At the time of writing there are 103 sensors registered to the Electrosense network, with 23 being online, most of which are in Europe. Once you register an account on their site, you can browse the active sensors. Clicking on the spectrum button for a sensor brings up a live spectrum graph. For example in the screenshot below we access the data from an RTL-SDR + downconverter sensor in Madrid. We're able to see a live wideband 20 MHz to 6 GHz spectrum scan, and graphs of frequency occupancy rates.

Electrosense Active Sensors
Electrosense Active Sensors
Electrosense Spectrum Scan and Occupancy Graphs
Electrosense Spectrum Scan and Occupancy Graphs

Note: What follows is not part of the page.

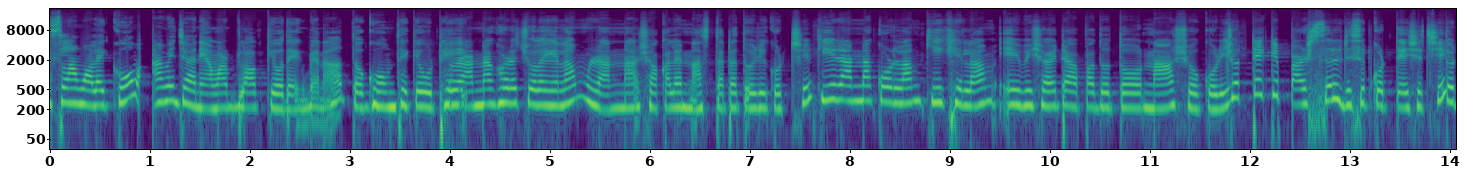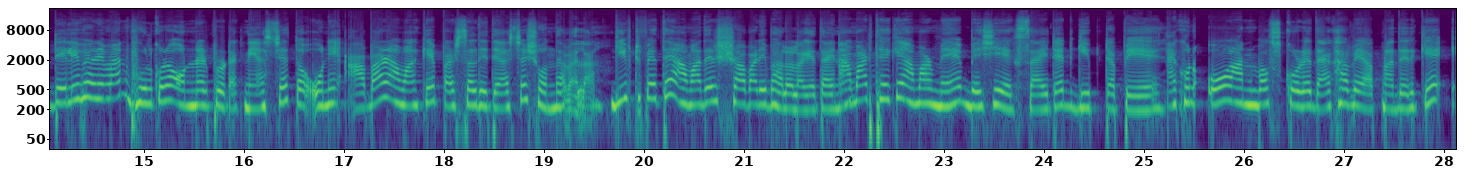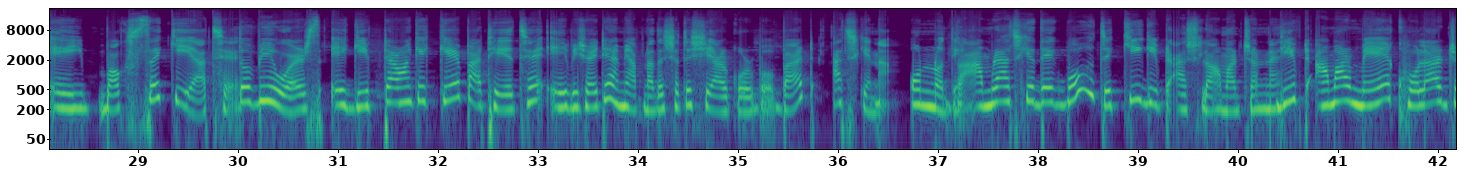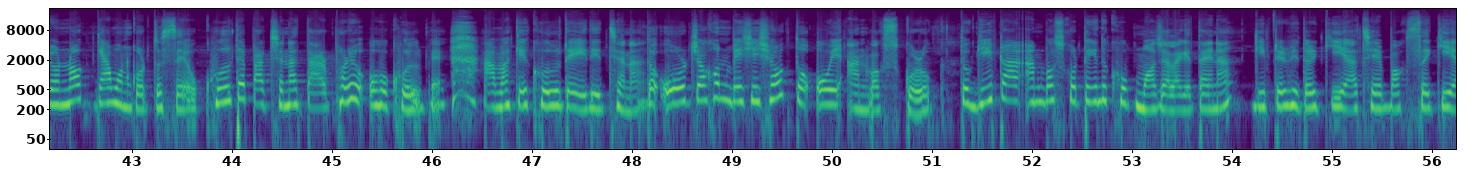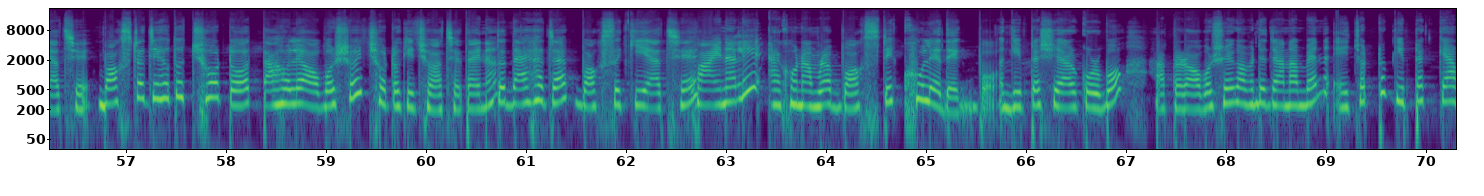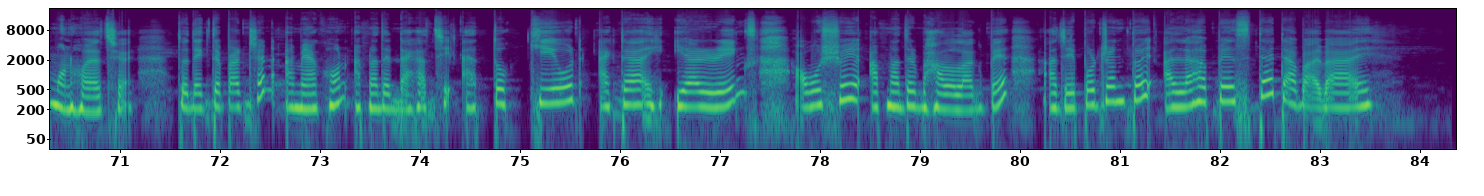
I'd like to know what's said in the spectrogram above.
আসসালামু আলাইকুম। আমি জানি আমার ব্লগ কেউ দেখবে না, তো ঘুম থেকে উঠে রান্নাঘরে চলে গেলাম, রান্না সকালের নাস্তাটা তৈরি করছি। কি রান্না করলাম, কি খেলাম এই বিষয়টা আপাতত না শো করি। ছোট্ট একটি পার্সেল রিসিভ করতে এসেছি। তো ডেলিভারি ম্যান ভুল করে অন্যের প্রোডাক্ট নিয়ে আসছে, তো উনি আবার আমাকে পার্সেল দিতে আসছে সন্ধ্যাবেলা। গিফট পেতে আমাদের সবারই ভালো লাগে, তাই না? আমার থেকে আমার মেয়ে বেশি এক্সাইটেড গিফটটা পেয়ে। এখন ও আনবক্স করে দেখাবে আপনাদেরকে এই বক্সে কি আছে। তো ভিউয়ার্স এই গিফটটা আমাকে কে পাঠিয়েছে এই বিষয়টি আমি আপনাদের সাথে শেয়ার করব বাট আজকে না। অন্যদিন আমরা আজকে দেখব যে কি গিফট আসলো আমার জন্য। গিফট আমার মেয়ে খোলার জন্য কেমন করতেছে? ও খুলতে পারছে না তারপরে ও খুলবে। আমাকে খুলতেই দিচ্ছে না। তো ওর যখন বেশি শখ তো ওই আনবক্স করুক। তো গিফট আনবক্স করতে কিন্তু খুব মজা লাগে তাই না? গিফটের ভিতর কি আছে? বক্সে কি আছে? বক্সটা যেহেতু ছোট তাহলে অবশ্যই ছোট কিছু আছে তাই না? তো দেখা যাক বক্সে কি আছে। ফাইনালি এখন আমরা বক্সটি খুলে দেখব। গিফটটা শেয়ার করব। আপনারা অবশ্যই কমেন্টে জানাবেন এই ছোট্ট গিফটটা কেমন হয়েছে। তো দেখতে পাচ্ছেন, আমি এখন আপনাদের দেখাচ্ছি এত কিউট একটা ইয়ার রিংস অবশ্যই আপনাদের ভালো লাগবে। আজ এ পর্যন্তই। আল্লাহ হাফেজ, টাটা, বাই বাই।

In addition to the standard SDR hardware being used, they've also designed a very interesting open hardware/source DC to 6 GHz up/downconverter board. The board is USB controlled, and switches between the upconverter for the lower HF bands, pass through for receiving DC- 1.6 GHz, and the downconverter for receiving up to 6 GHz. It has a 20 MHz output bandwidth which means that wide band SDRs can also make use of it.

Electrosense Up/Downconverter
Electrosense Up/Downconverter

The Electrosense website notes that anyone can host a sensor, and if you meet their criteria (permanent internet connection, ethernet connectivity and a low interference location) you can apply for a free kit. If you aren't selected for a free kit, then the Jetvision store based in Europe is selling Electrosense kits that include an RTL-SDR Blog V3, Raspberry Pi 3, power supply, SD card with preinstalled Electrosense software, and either our multipurpose dipole antenna, or a wideband discone with 15m of low loss cable for roof mounting.

The Electrosense team have been working hard on this project and have already published several related papers and a magazine article about the Electrosense network and it's use cases. One interesting paper discusses a method for decoding wideband signals using a network of non-coherent RTL-SDRs. Another paper discusses using using deep learning for automatic signal classification. The full list of publications can be found on their publications page.

If you're interested in this type of crowd sourced spectrum project, then you might also want to take a look at the KiwiSDR which is a networked 0 - 30 MHz SDR. Multiple crowd sourced KiwiSDR's can be used in a TDoA calculation for determining transmitter locations.